I feel I've found a kindred spirit here, someone noticing the same things I do--specific plants, birds, trees, and shades of feeling.
Spiderwort, nuthatch, even voodoo lily. Butter-and-eggs. Day lily, mayapple. Clematis, poplar, wild iris.
For my friend Kim, there's a poem called "Thin Places."
Thin places, the Irish call them,
the places near a hawthorn where spirits
pass back, squeezing like sheep do,
a spray-painted X in red or blue, through a gap
in rock, in time.

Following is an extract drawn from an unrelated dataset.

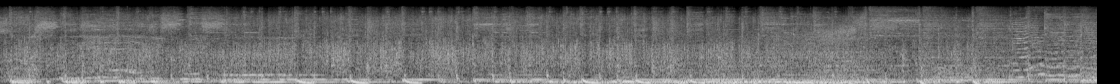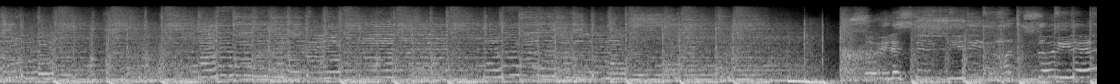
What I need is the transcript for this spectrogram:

I have a poem called "Willow Tree" that mentions its species name, Salix babylonica, the weeping willow. So when I came to Clark's "Salix Nigra: Black Willow," I knew what it was. She has a "no-name creek." I have a "Nameless Creek."

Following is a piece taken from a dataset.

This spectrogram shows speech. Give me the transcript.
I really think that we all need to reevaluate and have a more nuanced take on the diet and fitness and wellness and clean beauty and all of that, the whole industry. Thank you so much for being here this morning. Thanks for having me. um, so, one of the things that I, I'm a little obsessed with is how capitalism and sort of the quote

I'm someone probably blind in the past who values, now, paying attention. So to find this stanza in her poem "Early Meditation" was like...breathing.
Who put you in charge of watching?
What date for the peepers
singing from the mud?
And the Carolina wren, when does it start
nest building again over the carport’s light?
If no one notices these details,
will they cease to exist?
And I love how Clark calls herself "the watcher."
Listen, if you like, to the nuthatch here at Birdjam and the Carolina wren, singing, "Tea-kettle!" here. Thanks to Wikipedia for the images of nuthatch and wren.